Politicians, pundits and voters are working on the assumption that if a deficit reduction/debt limit deal can be brokered before the August 2 deadline, that the crisis will have been averted, our representatives will have risen to the grand occasion, and the system -- warts and all --is functioning as it is supposed to by accomondating all the conflicting interests in our diverse, complex society.
But this view does not take into account the damage that the failure to raise the debt limit (and the accompanying discussion of potential default) has already inflicted and continues to inflict every day. The drip, drip, drip that you hear is the slow, but unmistakeable, dimuntion of American power.

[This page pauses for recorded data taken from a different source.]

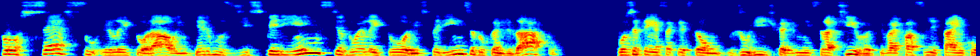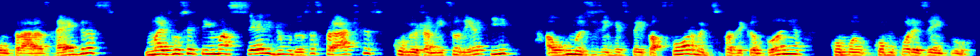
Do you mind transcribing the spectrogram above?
processo eleitoral, em termos de experiência do eleitor, experiência do candidato, você tem essa questão jurídica administrativa que vai facilitar encontrar as regras, mas você tem uma série de mudanças práticas, como eu já mencionei aqui. Algumas dizem respeito à forma de se fazer campanha, como, como por exemplo,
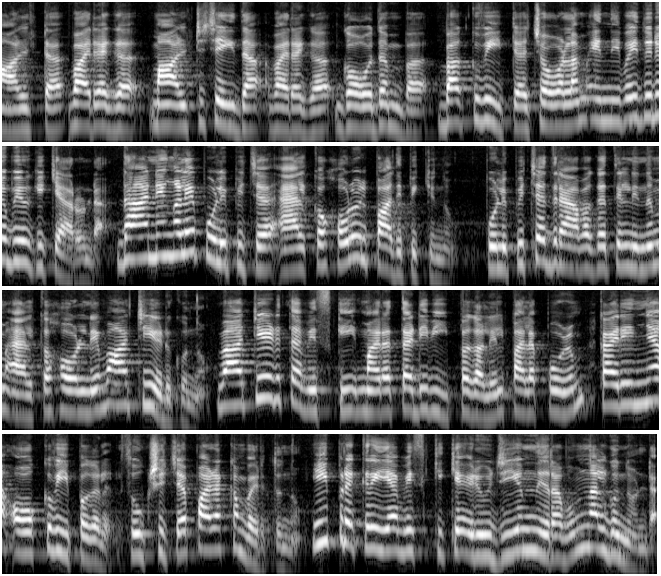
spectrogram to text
മാൾട്ട് വരക് മാൾട്ട് ചെയ്ത വരക് ഗോതമ്പ് ബക്വീറ്റ് ചോളം എന്നിവ ഇതിന് ഉപയോഗിക്കാറുണ്ട്. ധാന്യങ്ങളെ പുളിപ്പിച്ച് ആൽക്കഹോൾ ഉൽപ്പാദിപ്പിക്കുന്നു. പുളിപ്പിച്ച ദ്രാവകത്തിൽ നിന്നും ആൽക്കഹോളിനെ വാറ്റിയെടുക്കുന്നു. വാറ്റിയെടുത്ത വിസ്കി മരത്തടി വീപ്പകളിൽ പലപ്പോഴും കരിഞ്ഞ ഓക്ക് വീപ്പകളിൽ സൂക്ഷിച്ച് പഴക്കം വരുത്തുന്നു. ഈ പ്രക്രിയ വിസ്കിക്ക് രുചിയും നിറവും നൽകുന്നുണ്ട്.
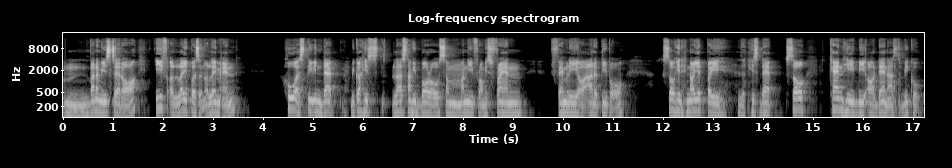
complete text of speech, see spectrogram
Vanami said, "Oh, if a lay person, a layman, who was still in debt because his last time he borrowed some money from his friend, family, or other people, so he not yet pay the, his debt. So can he be ordained as bhikkhu?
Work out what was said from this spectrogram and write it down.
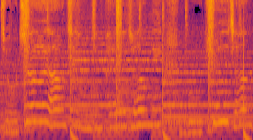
就这样静静陪着你，不去讲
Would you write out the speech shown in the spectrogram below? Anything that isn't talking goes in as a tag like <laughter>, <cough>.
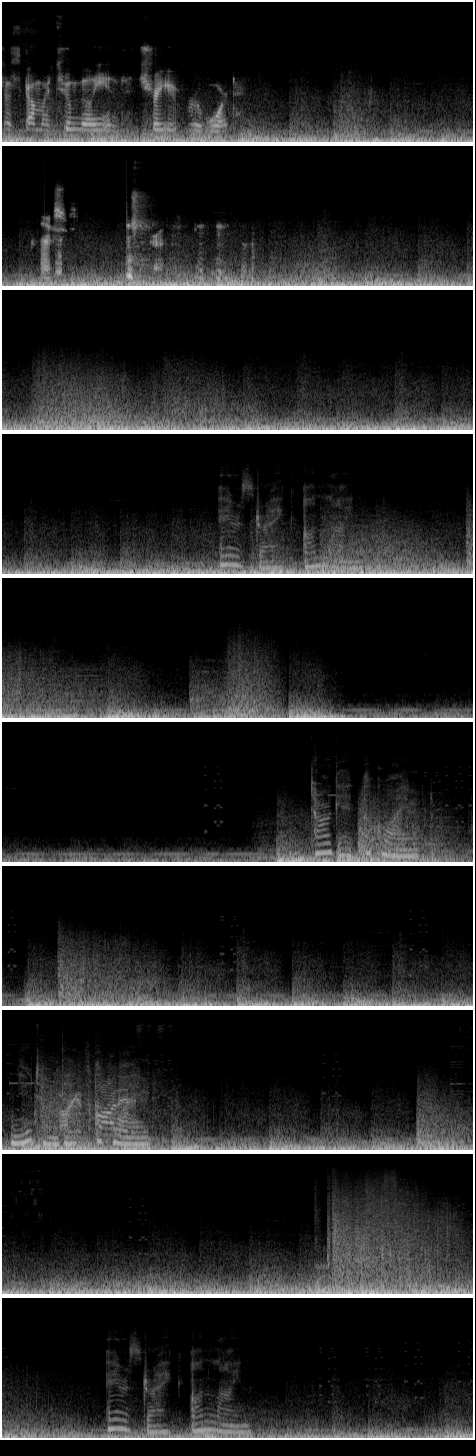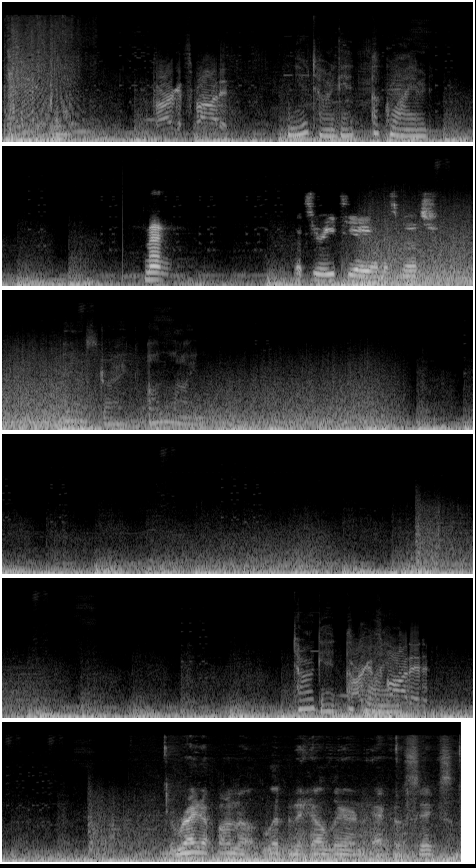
just got my two million tree reward. Nice. <laughs> Airstrike online. Target acquired. New target, Target acquired. Airstrike online. Target spotted. New target acquired. Man, What's your ETA on this match? Target Target acquired. spotted. Right up on the lip of the hill there in Echo 6.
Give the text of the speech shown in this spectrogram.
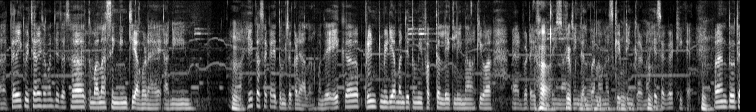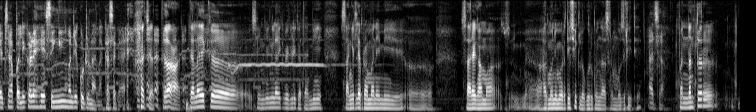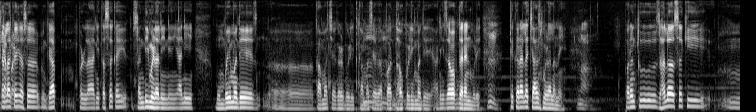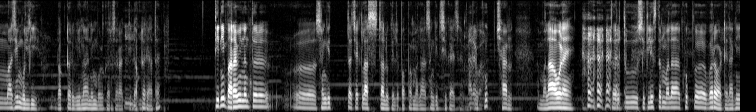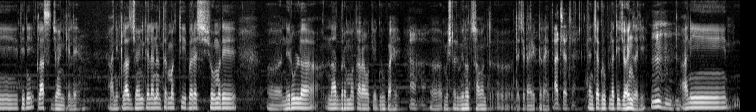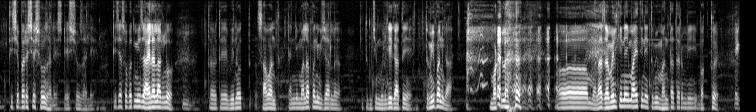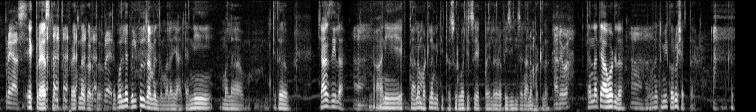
तर एक विचारायचं म्हणजे जसं तुम्हाला सिंगिंगची आवड आहे आणि. हे कसं काय तुमच्याकडे आलं? म्हणजे एक प्रिंट मीडिया म्हणजे तुम्ही फक्त लेख लिहिणं किंवा ॲडव्हर्टाईजमेंट लिहिणं जिंगल बनवणं स्क्रिप्टिंग करणं हे सगळं ठीक आहे. परंतु त्याच्या पलीकडे हे सिंगिंग म्हणजे कुठून आलं? कसं काय? अच्छा हां त्याला एक सिंगिंगला एक वेगळी कथा आहे. मी सांगितल्याप्रमाणे मी सारेगामा हार्मोनियमवरती शिकलो गुरुकुंज आश्रम मोजरी इथे. अच्छा. पण नंतर त्याला काही. असं गॅप पडला आणि तसं काही संधी मिळाली नाही आणि मुंबईमध्ये कामाच्या गडबडीत कामाच्या व्यापात हम्म, धावपळीमध्ये आणि जबाबदाऱ्यांमुळे. ते करायला चान्स मिळाला नाही. परंतु झालं असं की माझी मुलगी डॉक्टर विना निंबोळकर सर ती. डॉक्टर आहे आता. तिने बारावीनंतर संगीताचे क्लास चालू केले. पप्पा मला संगीत शिकायचं. खूप छान. मला आवड आहे. तर तू शिकलीस तर मला खूप बरं वाटेल. आणि तिने क्लास जॉईन केले. आणि क्लास जॉईन केल्यानंतर मग ती बऱ्याच शोमध्ये नेरूळला नाद ब्रह्म करावके ग्रुप आहे. मिस्टर विनोद सावंत त्याचे डायरेक्टर आहेत. अच्छा अच्छा. त्यांच्या ग्रुपला ती जॉईन झाली. आणि तिचे बरेचसे शो झाले स्टेज शो झाले. तिच्यासोबत मी जायला लागलो. तर ते विनोद सावंत त्यांनी मला पण विचारलं की तुमची मुलगी गाते तुम्ही पण गा. म्हटलं "अं, मला जमेल की नाही माहिती नाही तुम्ही म्हणता तर मी बघतोय. एक प्रयास. एक प्रयास करतो प्रयत्न करतो. ते बोलले बिलकुल जमेल तुम्हाला या. त्यांनी मला तिथं चान्स दिला. आणि एक गाणं म्हटलं मी तिथं सुरुवातीचं एक पहिलं रफीजींचं गाणं म्हटलं. त्यांना ते आवडलं. म्हणून तुम्ही करू शकता.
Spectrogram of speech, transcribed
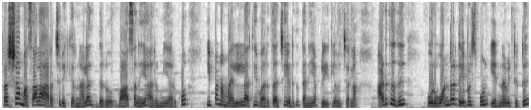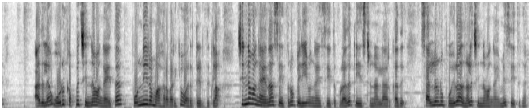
ஃப்ரெஷ்ஷாக மசாலா அரைச்சி வைக்கிறனால இந்த வாசனையே அருமையாக இருக்கும். இப்போ நம்ம எல்லாத்தையும் வறுத்தாச்சு எடுத்து தனியாக பிளேட்டில் வச்சிடலாம். அடுத்தது ஒரு ஒன்றரை டேபிள் ஸ்பூன் எண்ணெய் விட்டுட்டு அதில் ஒரு கப்பு சின்ன வெங்காயத்தை பொன்னிறமாகிற வரைக்கும் வறுத்து எடுத்துக்கலாம். சின்ன வெங்காயம் தான் சேர்த்தணும் பெரிய வெங்காயம் சேர்த்தக்கூடாது டேஸ்ட்டு நல்லா இருக்காது. சல்லுன்னு போயிடும் அதனால சின்ன வெங்காயமே சேர்த்துக்கேன்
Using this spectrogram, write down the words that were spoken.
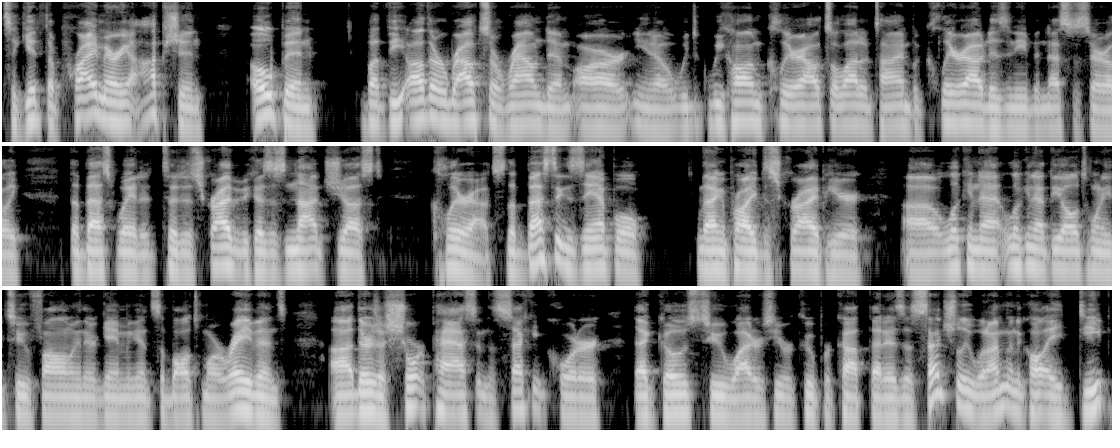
to get the primary option open, but the other routes around him are, you know, we, we call them clear outs a lot of time, but clear out isn't even necessarily the best way to, to describe it because it's not just clear outs. The best example that I can probably describe here uh, looking at looking at the all 22 following their game against the Baltimore Ravens, uh, there's a short pass in the second quarter that goes to wide receiver Cooper Kupp. That is essentially what I'm going to call a deep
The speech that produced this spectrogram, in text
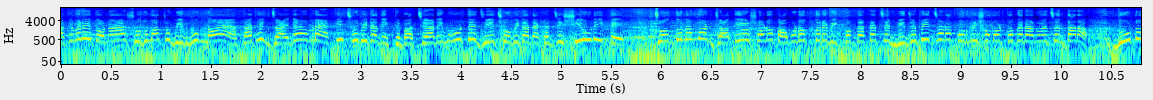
একেবারেই তো না, শুধুমাত্র বীরভূম নয়, একাধিক জায়গায় আমরা একই ছবিটা দেখতে পাচ্ছি। আর এই মুহূর্তে যে ছবিটা দেখাচ্ছি শিউড়িতে চোদ্দ নম্বর জাতীয় সড়ক অবরোধ করে বিক্ষোভ দেখাচ্ছেন বিজেপির যারা কর্মী সমর্থকেরা রয়েছেন তারা। দুটো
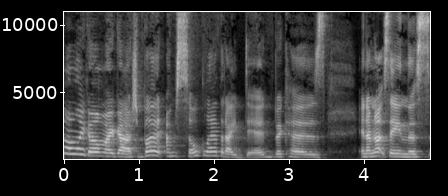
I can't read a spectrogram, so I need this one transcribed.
I'm like, oh my gosh. But I'm so glad that I did because, and I'm not saying this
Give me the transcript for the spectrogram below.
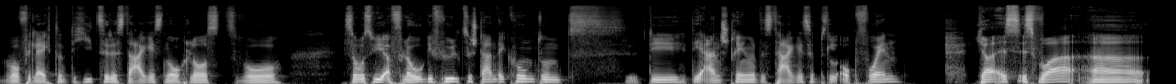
wo vielleicht dann die Hitze des Tages nachlässt, wo sowas wie ein Flow-Gefühl zustande kommt und die, die Anstrengungen des Tages ein bisschen abfallen? Ja, es, es war, äh,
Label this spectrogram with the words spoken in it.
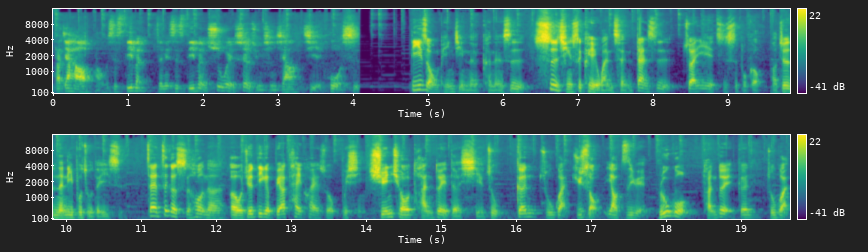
大家好，好，我是 Steven，这边是 Steven 数位社群行销解惑室。第一种瓶颈呢，可能是事情是可以完成，但是专业知识不够啊，就是能力不足的意思。在这个时候呢，呃，我觉得第一个不要太快说不行，寻求团队的协助，跟主管举手要资源。如果团队跟主管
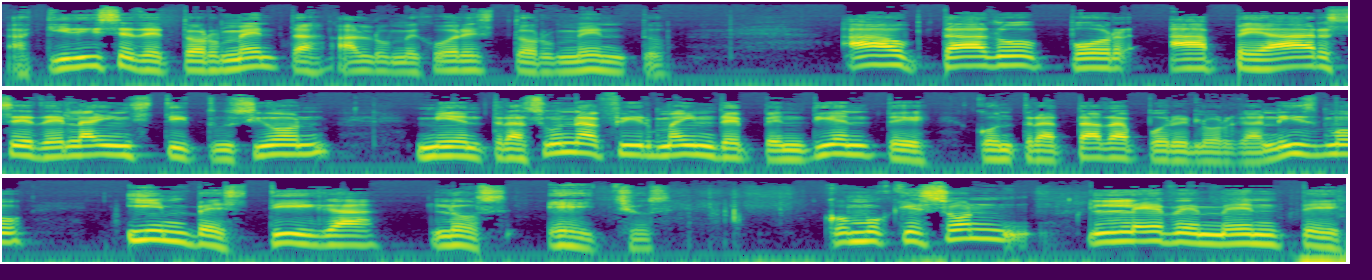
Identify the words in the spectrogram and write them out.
aquí dice de tormenta, a lo mejor es tormento, ha optado por apearse de la institución mientras una firma independiente contratada por el organismo investiga los hechos, como que son levemente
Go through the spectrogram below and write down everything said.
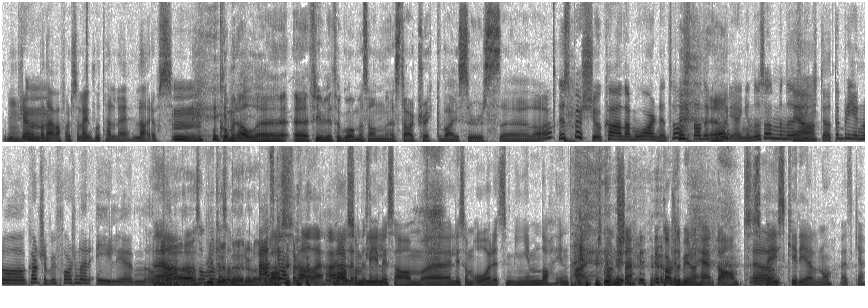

Our power has three main sources -- out military might (the limits of which is on display in Afghanistan, Iraq and Libya), our economy (the reputation of which took an enormous blow due to the U.S.-intitiated global financial crisis), and what I will call, the American mystique. This last item is hard to quantify, but it is real -- the notion that America is perpetually dynamic, with a people and system capable of meeting every challenge and providing leadership to the rest of the world.
While there have been many dents in our global image over the past decade, the debt limit crisis is undercutting faith in the American mystique perhaps like no other. There are two reasons:
First, since the end of World War II, confidence in American creditworthiness has been a fundamental element of the global economy and a source of stability. The bedrock of efforts to deal with any number of economic crises -- whether the oil shocks of the seventies, hyperinflation in Latin America or currency crises in Asia, has been confidence in the dollar and the bulletproof nature of American credit. The mere discussion of a possible default by the United States of America, even if it doesn't come close to happening, is terribly damaging. A lot of economics is about perception -- the thought that our Treasury bills are less than a 100% secure investment erodes global confidence in us as the backbone of the global economy.
In bygone years, this might have been just a blip. But consider that China holds $1.1 trillion in U.S. securities. The rest of the world holds another $3.3 trillion. How could it possibly be in our interest to undermine investor confidence when we are the biggest debtor nation in the history of the world? Consider as well that if we start having to pay a premium to sell our debt -- increased interest costs would wipe out the savings that are being haggled on in the debt limit talks in a nanosecond.
The second reason the debt limit stalemate is causing real damage is because it is putting our dysfunctional political system on display for the world to observe (especially for countries holding large amounts of our debt, our currency, and our equities). The power that emanates from American mystique is based on the perception that we are a can-do nation with the capability of rising up to great challenges -- coming to Europe's rescue in the war, standing up to the Soviet Union, putting a man on the moon, leading the globe into the information age. Of late, however, we are more of a can't-do nation -- we can't fix our immigration system, we can't get our economy on track, and we can't break our dependence on foreign energy sources (and we can't even talk about how to deal with climate change).
The debt limit controversy feeds into the thinking that America has lost its dynamism. It is a crazy issue after all -- one that must be difficult for the rest of the world to comprehend. Our government has set a taxation level at about 15 percent of GDP and committed to spending about 24 percent of GDP. There is no choice but to borrow the remainder. Yet, we have spent most of 2011 undermining confidence in the full faith and credit of the U.S. government while debating the foregone conclusion that we must borrow more money.
The rest of the world is left to scratch its head and wonder what is up with America.